- What the exercise asks
Output the entries word for word. Omit images.

Source data:
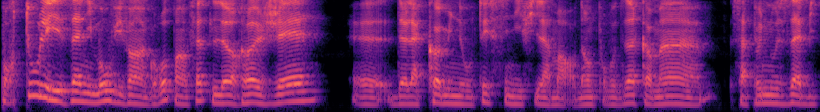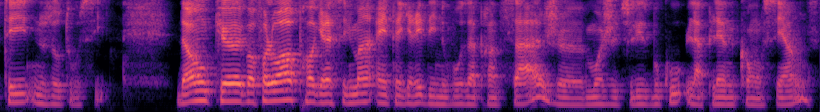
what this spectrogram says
pour tous les animaux vivant en groupe, en fait, le rejet euh, de la communauté signifie la mort. Donc, pour vous dire comment ça peut nous habiter, nous autres aussi. Donc, euh, il va falloir progressivement intégrer des nouveaux apprentissages. Euh, moi, j'utilise beaucoup la pleine conscience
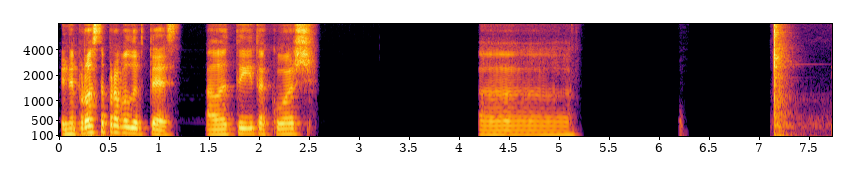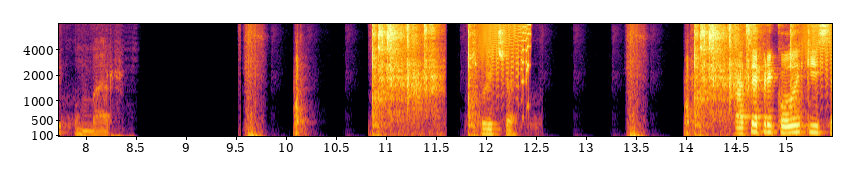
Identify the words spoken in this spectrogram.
Ти не просто провалив тест, але ти також. Е... І помер. Швидше. А це прикол якийсь.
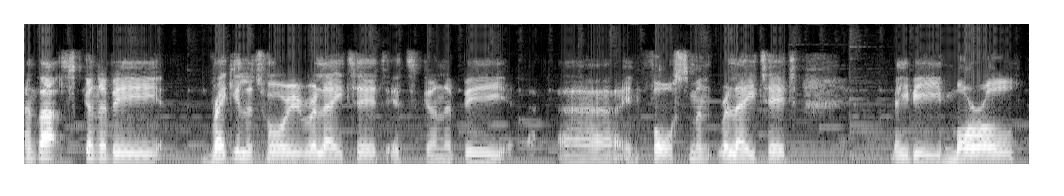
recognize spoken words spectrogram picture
And that's going to be regulatory related, it's going to be uh, enforcement related, maybe moral.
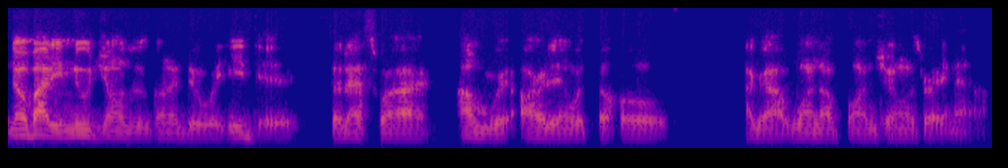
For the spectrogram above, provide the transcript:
Nobody knew Jones was gonna do what he did. So that's why I'm with Arden with the whole. I got one up on Jones right now.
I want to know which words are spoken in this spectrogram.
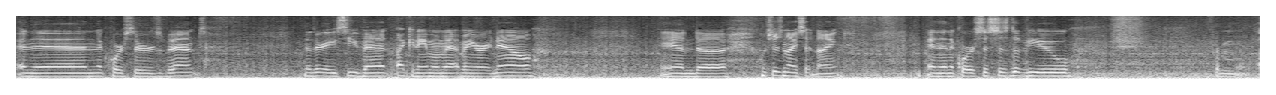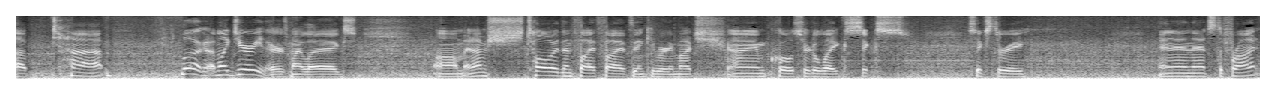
And then of course there's vent, another AC vent. I can aim them at me right now. And uh, which is nice at night. And then of course this is the view from up top. Look, I'm like Jerry, there's my legs. Um, and I'm taller than 5'5", thank you very much. I'm closer to like 6, 6'3" and then that's the front.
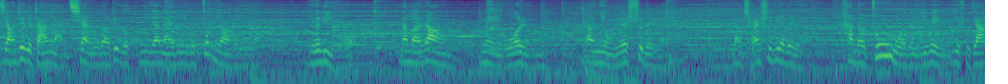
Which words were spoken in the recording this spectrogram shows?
将这个展览嵌入到这个空间来的一个重要的一个一个理由。那么让美国人，让纽约市的人，让全世界的人看到中国的一位艺术家，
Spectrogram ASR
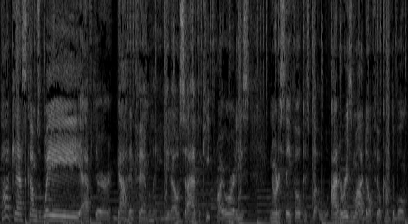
podcast comes way after God and family. You know, so I have to keep priorities in order to stay focused. But I, the reason why I don't feel comfortable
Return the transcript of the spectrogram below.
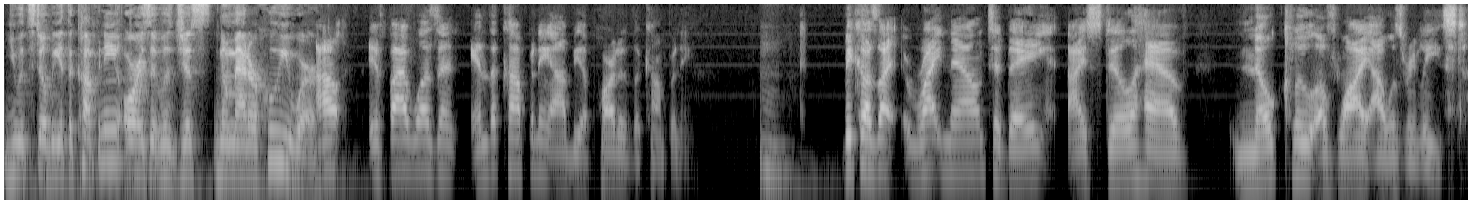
you would still be at the company, or is it was just no matter who you were? I'll, if I wasn't in the company, I'd be a part of the company. Hmm. Because I right now today I still have no clue of why I was released.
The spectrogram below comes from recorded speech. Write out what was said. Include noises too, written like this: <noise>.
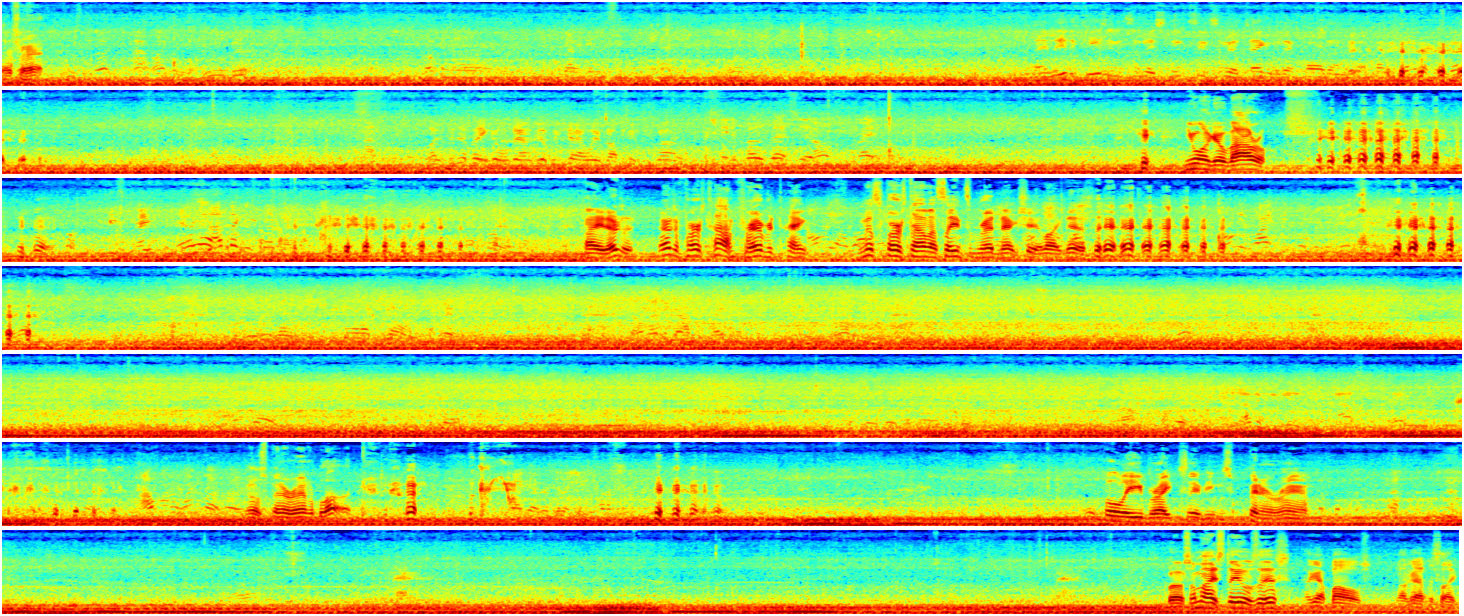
That's right. Hey, leave the keys in and somebody snoop, see if somebody will take it with that car down there. Like, if this ain't going down, you'll be shy away about fifty-five. You need to post that shit on Facebook. <laughs> You want to go viral? <laughs> Hey, there's a there's a first time for everything. And this is the first time I've seen some redneck shit like this. <laughs> Only white people can do this. Don't let the guy take it. I think we get it to the house. Way. Gonna spin around the block. <laughs> Pull the e-brake, see if you can spin her around. But if somebody steals this, I got balls. I got to say.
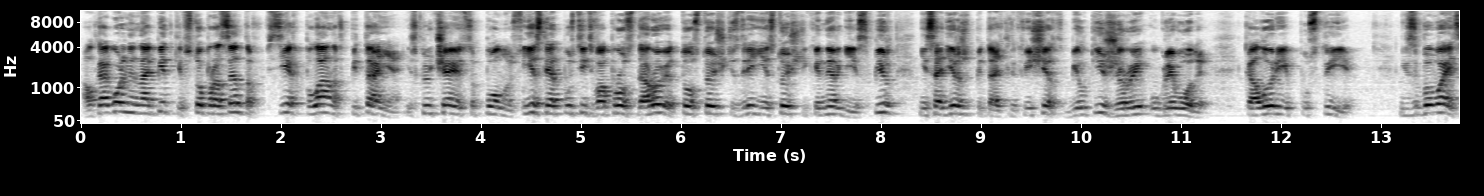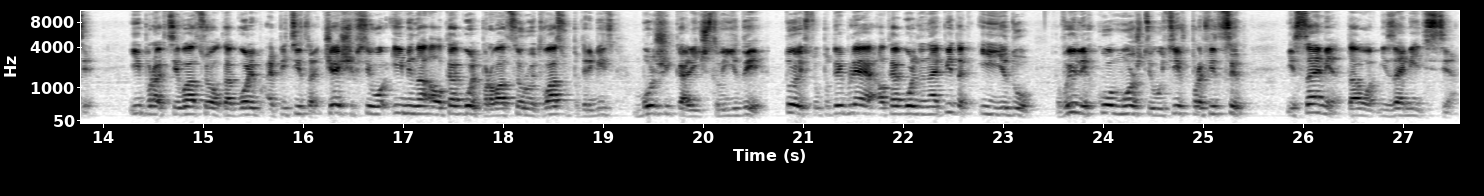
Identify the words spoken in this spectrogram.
Алкогольные напитки в 100% всех планов питания исключаются полностью. Если отпустить вопрос здоровья, то с точки зрения источника энергии спирт не содержит питательных веществ, белки, жиры, углеводы, калории пустые. Не забывайте и про активацию алкоголем аппетита. Чаще всего именно алкоголь провоцирует вас употребить большее количество еды. То есть, употребляя алкогольный напиток и еду, вы легко можете уйти в профицит и сами того не заметите.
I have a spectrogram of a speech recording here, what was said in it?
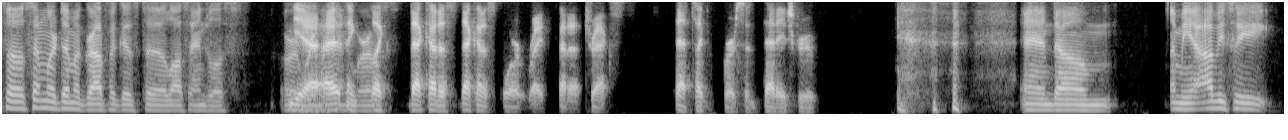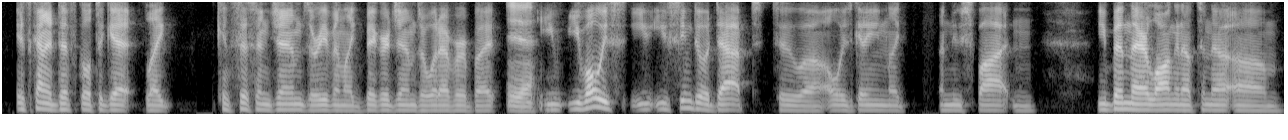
So similar demographic as to Los Angeles. or yeah i think anywhere like that kind of that kind of sport right kind of attracts that type of person that age group and um, I mean, obviously, it's kind of difficult to get like consistent gyms or even like bigger gyms or whatever. But yeah you you've always you you seem to adapt to uh, always getting like a new spot, and you've been there long enough to know, um,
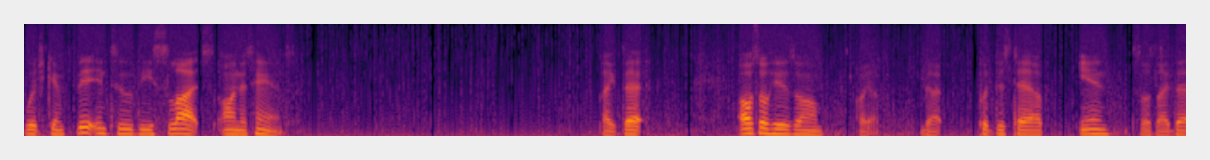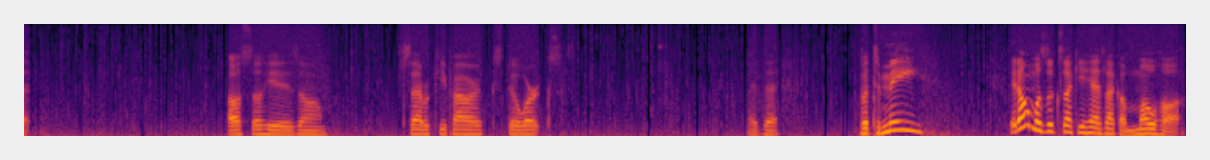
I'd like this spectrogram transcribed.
which can fit into the slots on his hands. Like that. Also his um oh yeah got put this tab in so it's like that. Also his um cyber key power still works like that. But to me it almost looks like he has like a mohawk.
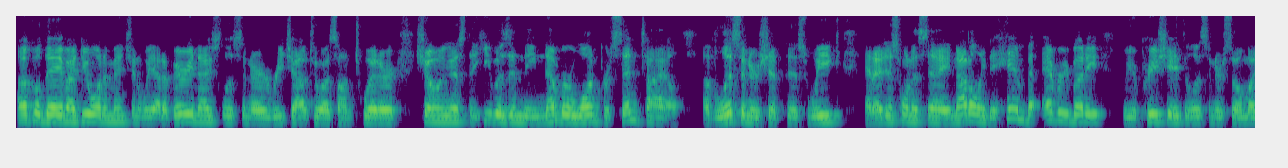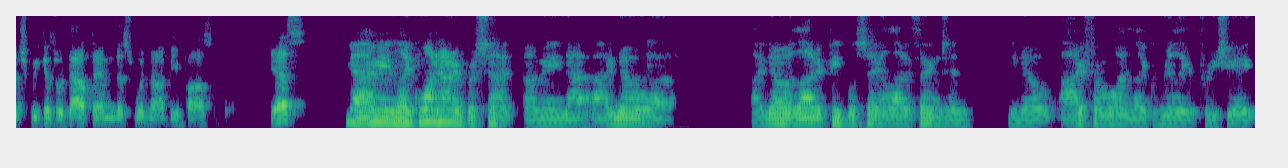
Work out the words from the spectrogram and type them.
Uncle Dave, I do want to mention we had a very nice listener reach out to us on Twitter showing us that he was in the number one percentile of listenership this week. And I just want to say, not only to him, but everybody, we appreciate the listeners so much because without them, this would not be possible. Yes? Yeah, I mean, like one hundred percent. I mean, I, I know, uh, I know a lot of people say a lot of things, and you know, I for one like really appreciate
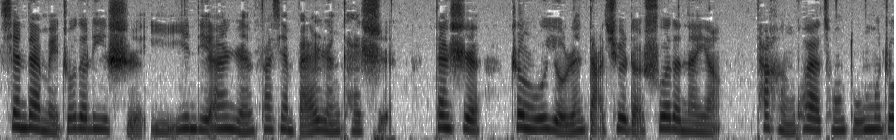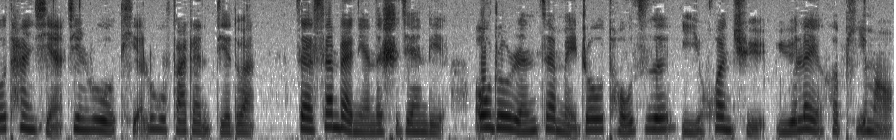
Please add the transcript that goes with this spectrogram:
现代美洲的历史以印第安人发现白人开始，但是正如有人打趣地说的那样，他很快从独木舟探险进入铁路发展阶段，在三百年的时间里。欧洲人在美洲投资，以换取鱼类和皮毛。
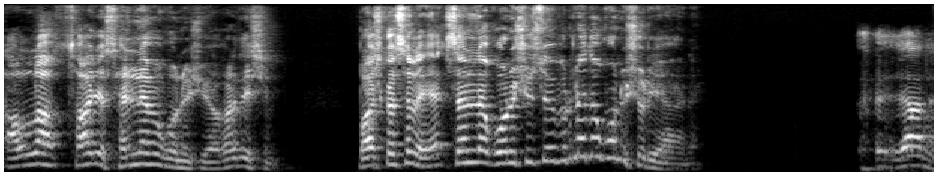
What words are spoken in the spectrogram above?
Allah sadece seninle mi konuşuyor kardeşim? Başkasıyla seninle konuşursa öbürüne de konuşur yani. yani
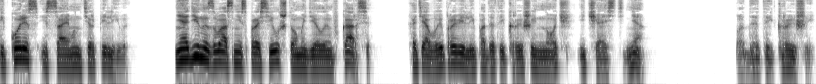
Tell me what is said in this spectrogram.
И Корис, и Саймон терпеливы. Ни один из вас не спросил, что мы делаем в Карсе, хотя вы провели под этой крышей ночь и часть дня. «Под этой крышей»,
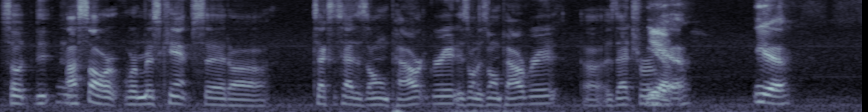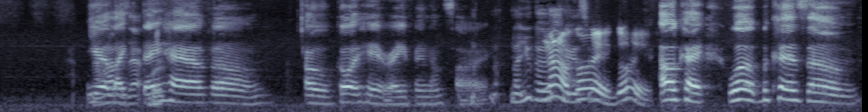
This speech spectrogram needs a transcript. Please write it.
So did, I saw where, where Miss Camp said uh, Texas has its own power grid. Is on its own power grid. Uh, is that true? Yeah. Yeah. Yeah. Now, Yeah, like they work? have um oh go ahead, Raven. I'm sorry. No, you good. No, go ahead, go ahead. Okay. Well, because um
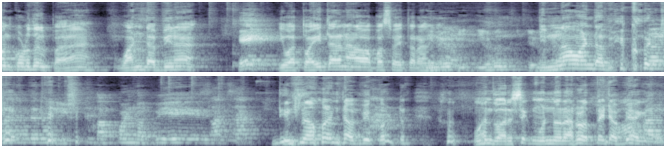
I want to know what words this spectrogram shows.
ಒಂದು ಕೊಡೋದಲ್ಪ. ಒಂದು ಡಬ್ಬಿನ ಇವತ್ತು ಒಯ್ತಾರ ನಾಳೆ ವಾಪಸ್ ಒಯ್ತಾರ ಹಂಗೆ ದಿನ ಒಂದು ಡಬ್ಬಿ ಕೊಟ್ರೆ. ಇಷ್ಟು ತಪ್ಪಂಡ್ ಡಬ್ಬಿ. ಸಾಕು ಸಾಕು. ದಿನ ಒಂದು ಡಬ್ಬಿ ಕೊಟ್ಟು ಒಂದು ವರ್ಷಕ್ಕೆ ಮುನ್ನೂರ ಅರವತ್ತೈದು ಡಬ್ಬಿ ಆಗಿದೆ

- Solution for this task
what this spectrogram says
pour tous les animaux vivant en groupe, en fait, le rejet euh, de la communauté signifie la mort. Donc, pour vous dire comment ça peut nous habiter, nous autres aussi. Donc, euh, il va falloir progressivement intégrer des nouveaux apprentissages. Euh, moi, j'utilise beaucoup la pleine conscience
Identify the words spoken in this spectrogram.
Ти не просто провалив тест, але ти також. Е... І помер. Швидше. А це прикол якийсь.
recognize spoken words spectrogram picture
And that's going to be regulatory related, it's going to be uh, enforcement related, maybe moral.
For the spectrogram above, provide the transcript:
Nobody knew Jones was gonna do what he did. So that's why I'm with Arden with the whole. I got one up on Jones right now.
I want to know which words are spoken in this spectrogram.
And then of course there's vent, another AC vent. I can aim them at me right now. And uh, which is nice at night. And then of course this is the view from up top. Look, I'm like Jerry, there's my legs. Um, and I'm taller than 5'5", thank you very much. I'm closer to like 6, 6'3" and then that's the front.
Which words were spoken in the recording this spectrogram shows?
将这个展览嵌入到这个空间来的一个重要的一个一个理由。那么让美国人，让纽约市的人，让全世界的人看到中国的一位艺术家，
Spectrogram ASR
podcast comes way after God and family. You know, so I have to keep priorities in order to stay focused. But I, the reason why I don't feel comfortable
Return the transcript of the spectrogram below.
you would still be at the company, or is it was just no matter who you were? I'll, if I wasn't in the company, I'd be a part of the company. Hmm. Because I right now today I still have no clue of why I was released.
The spectrogram below comes from recorded speech. Write out what was said. Include noises too, written like this: <noise>.
That's right. Hey, leave the keys in and somebody snoop, see if somebody will take it with that car down there. Like, if this ain't going down, you'll be shy away about fifty-five. You need to post that shit on Facebook. <laughs> You want to go viral? <laughs> Hey, there's a there's a first time for everything. And this is the first time I've seen some redneck shit like this. <laughs> Only white people can do this. Don't let the guy take it. I think we get it to the house. Way. Gonna spin around the block. <laughs> Pull the e-brake, see if you can spin her around. But if somebody steals this, I got balls. I got to say.
Identify the words spoken in this spectrogram.
Алкогольные напитки в 100% всех планов питания исключаются полностью. Если отпустить вопрос здоровья, то с точки зрения источника энергии спирт не содержит питательных веществ, белки, жиры, углеводы, калории пустые. Не забывайте и про активацию алкоголем аппетита. Чаще всего именно алкоголь провоцирует вас употребить большее количество еды. То есть, употребляя алкогольный напиток и еду, вы легко можете уйти в профицит и сами того не заметите.
I have a spectrogram of a speech recording here, what was said in it?
So similar demographic as to Los Angeles. or yeah i think anywhere like that kind of that kind of sport right kind of attracts that type of person that age group and um, I mean, obviously, it's kind of difficult to get like consistent gyms or even like bigger gyms or whatever. But yeah you you've always you you seem to adapt to uh, always getting like a new spot, and you've been there long enough to know, um,
I'd like this spectrogram transcribed.
which can fit into the slots on his hands. Like that. Also his um oh yeah got put this tab in so it's like that. Also his um cyber key power still works like that. But to me it almost looks like he has like a mohawk.
Work out the words from the spectrogram and type them.
Uncle Dave, I do want to mention we had a very nice listener reach out to us on Twitter showing us that he was in the number one percentile of listenership this week. And I just want to say, not only to him, but everybody, we appreciate the listeners so much because without them, this would not be possible. Yes? Yeah, I mean, like one hundred percent. I mean, I, I know, uh, I know a lot of people say a lot of things, and you know, I for one like really appreciate
Please add the transcript that goes with this spectrogram:
现代美洲的历史以印第安人发现白人开始，但是正如有人打趣地说的那样，他很快从独木舟探险进入铁路发展阶段，在三百年的时间里。欧洲人在美洲投资，以换取鱼类和皮毛。
What words are spoken in the spectrogram above?
Allah sadece seninle mi konuşuyor kardeşim? Başkasıyla seninle konuşursa öbürüne de konuşur yani. yani
Tell me what is said in this spectrogram.
И Корис, и Саймон терпеливы. Ни один из вас не спросил, что мы делаем в Карсе, хотя вы провели под этой крышей ночь и часть дня. «Под этой крышей»,
This speech spectrogram needs a transcript. Please write it.
So did, I saw where, where Miss Camp said uh, Texas has its own power grid. Is on its own power grid. Uh, is that true? Yeah. Yeah. Yeah. Now, Yeah, like they work? have um oh go ahead, Raven. I'm sorry. No, you good. No, go ahead, go ahead. Okay. Well, because um
I want to know what words this spectrogram shows.
ಒಂದು ಕೊಡೋದಲ್ಪ. ಒಂದು ಡಬ್ಬಿನ ಇವತ್ತು ಒಯ್ತಾರ ನಾಳೆ ವಾಪಸ್ ಒಯ್ತಾರ ಹಂಗೆ ದಿನ ಒಂದು ಡಬ್ಬಿ ಕೊಟ್ರೆ. ಇಷ್ಟು ತಪ್ಪಂಡ್ ಡಬ್ಬಿ. ಸಾಕು ಸಾಕು. ದಿನ ಒಂದು ಡಬ್ಬಿ ಕೊಟ್ಟು ಒಂದು ವರ್ಷಕ್ಕೆ ಮುನ್ನೂರ ಅರವತ್ತೈದು ಡಬ್ಬಿ ಆಗಿದೆ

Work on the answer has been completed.